Topics: functional training core videos warmups mobility movement stability loco-motor drills

10-Minute Desk Exercise Routines for the Office

86490362Even though I work at a gym, I can still relate to people who work in an office setting sitting at a desk for several hours out of the day. On a typical day, I try to get in my workout before or after the work day, but sometimes that just doesn’t happen and I need to squeeze some movement into the middle of my day.

Getting up and moving around at the office doesn’t have to be complicated, and it doesn’t take a long time to get in movement that will truly make a difference.


Here are two 10-minute workouts you can do at your desk (or anywhere!) when time, space, and equipment are limited. Also, notice the exercises are hyperlinked—click the link for a video demonstration of the specific exercise.

10-Minute Total Body Desk Exercise Routine

Complete each exercise for 1 minute, resting when needed. Repeat the circuit of exercises twice through. Make sure to do some light stretching at your desk when you are finished!

10-Minute Cardio Blast Desk Exercises

Complete each exercise for 1 minute, resting when needed. Repeat the circuit of exercises twice through. Make sure to do some light stretching at your desk when you are finished!

Bring NIFS to work with you! Contact us about our Corporate Wellness Programs and bring fitness to your workplace. Contact Don Galante for more information at 317-274-3432 ext 234 or by email.

This blog was written by Tara Deal Rochford, LES MILLS® certified BODYPUMP® and CXWORX® instructor and contributing writer. Author of Treble in the Kitchen. Meet our other NIFS bloggers.

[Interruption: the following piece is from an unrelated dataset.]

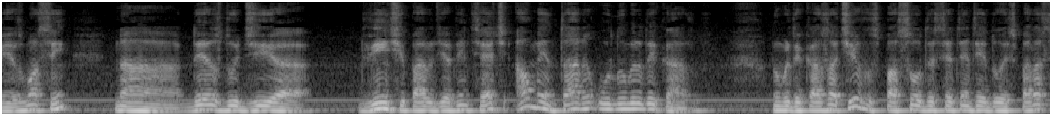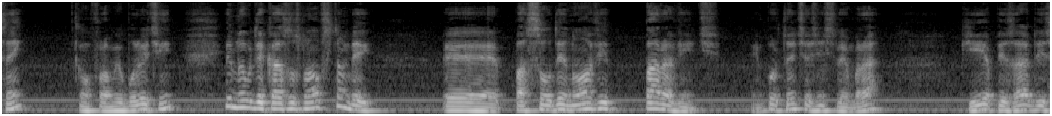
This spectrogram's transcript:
mesmo assim, na, desde o dia 20 para o dia 27, aumentaram o número de casos. O número de casos ativos passou de 72 para 100, conforme o boletim, e o número de casos novos também é, passou de 9 para 20. É importante a gente lembrar que, apesar de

Topics: staying active workouts exercise at work desk exercise workplace fitness videos workplace wellness